An article published in the Wharton Business School’s magazine, from the University of Pennsylvania (USA), argues that 25 minutes would be the ideal length for any meeting at work. “Twenty-five minutes is not an arbitrary number: there is both art and science involved. Put simply, 25 minutes is practical, easy, and achievable — and it has the smarts to back it up.”, Donna McGeorge wrote.
In order to halve the time and double the impact of meetings, the global authority on productivity and best-selling author of The 25-Minute Meeting (Wiley, 2019) suggests follow three steps to promote objective and efficient meetings:
1. Set up
According to the author, lack of planning and preparation is one of the biggest causes of ineffective meetings. “Before you invite people to a meeting, think about why you are having the meeting in the first place. While there are hundreds of reasons people meet, they commonly fall into one of three categories: Inform, Align, or Resolve.” It is also important to think about the real importance of each guest. A 25-minute meeting works best for groups of no more than five people.
2. Show up
Preparedness, punctuality and presence are crucial at this point. “No matter who is in the room, the meeting will start and end on time. There is no repetition for latecomers. By respecting each other’s time and the issue or topic at hand, we create positive feelings toward our teammates. This leads to more open, honest, and candid discussions, which in turn lead to meeting outcomes achieved.”
3. Speak Up
Letting people invited to the meeting know that they will be called upon for updates, opinions, reflections, or questions help them feel comfortable and engaged. For that, “consider using a short check-in question or activity (for example, on a scale of 1–10, how are you feeling today?)”.

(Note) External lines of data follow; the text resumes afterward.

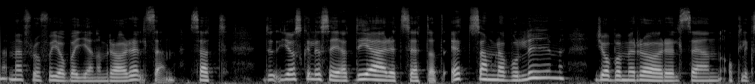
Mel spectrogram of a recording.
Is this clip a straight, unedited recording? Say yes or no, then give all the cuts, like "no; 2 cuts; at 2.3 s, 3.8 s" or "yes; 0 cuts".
no; 1 cut; at 1.8 s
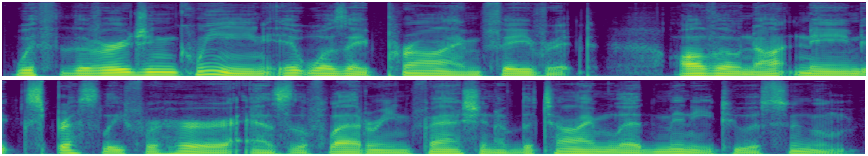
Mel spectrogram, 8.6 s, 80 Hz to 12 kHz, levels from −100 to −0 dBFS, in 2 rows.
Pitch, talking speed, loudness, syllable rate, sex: 100 Hz, 180 wpm, -19 LUFS, 5.2 syllables/s, male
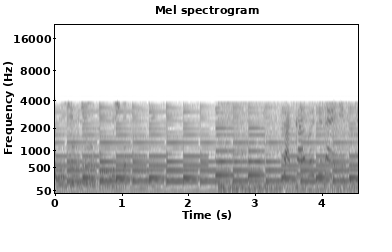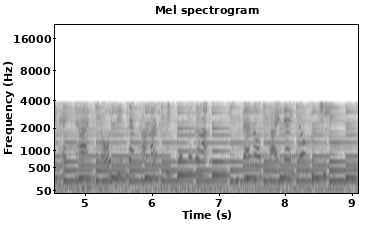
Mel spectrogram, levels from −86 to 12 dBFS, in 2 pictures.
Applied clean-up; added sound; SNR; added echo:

According to Rocket Meetings, an organization that specializes in productivity, more than 40 percent of meeting attendees don’t recall what was decided or who should do what after a meeting. In addition, 20 percent of participants have a different view on what was decided.